The draw: All out for aero
Cervélo designed this beast using 14,500 pictures taken during 70.3 and Ironman events in 2013 and 2014, a topology optimization program which tells designers where you actually need material to construct a bike, and wind tunnel testing, then designed it around storage. The front end uses a separate post that slides up or down to adjust the height of the arm rests and extensions, with 112mm of adjustment overall. With the lowest stack height of any bike by two centimeters (a size medium has a stack of 496mm), it is best suited for those who want to get low. There are three storage compartments, one up top and two on the frame, though the top and one frame compartment can be removed. Comfortable at full speed, the massive bottom bracket responds immediately to input, though its weight (22.7 pounds) means it takes a little while to get there. Over rough roads and train tracks, any flex in the mast was imperceptible.
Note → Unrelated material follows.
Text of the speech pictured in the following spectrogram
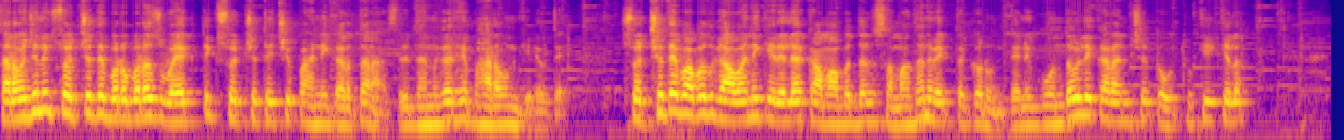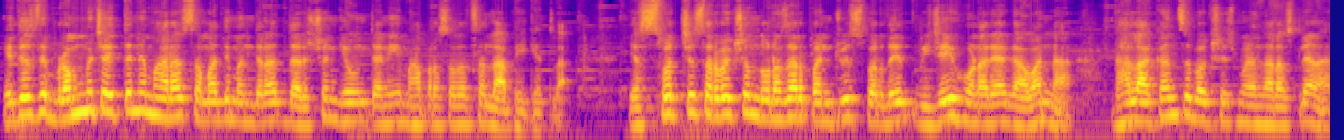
सार्वजनिक स्वच्छतेबरोबरच वैयक्तिक स्वच्छतेची पाहणी करताना श्री धनगर हे भारावून गेले होते. स्वच्छतेबाबत गावाने केलेल्या कामाबद्दल समाधान व्यक्त करून त्यांनी गोंदवलेकरांचे कौतुकी केलं. येथे श्री ब्रह्मचैतन्य महाराज समाधी मंदिरात दर्शन घेऊन त्यांनी महाप्रसादाचा लाभही घेतला. या स्वच्छ सर्वेक्षण दोन हजार पंचवीस स्पर्धेत विजयी होणाऱ्या गावांना दहा लाखांचं बक्षीस मिळणार असल्यानं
For better aerodynamics and braking, Cervélo chose TRP mechanical brakes (hydraulics to come later) with larger, 160mm rotors (others use 140mm). Traveling with the P5X is best done with the optional custom travel case ($850). Opting for the Ultegra Di2 package with Rotor cranks and HED Jet 6 Plus front and Jet 9 Plus rear wheels brings the price down to a still jaw-dropping $11,000.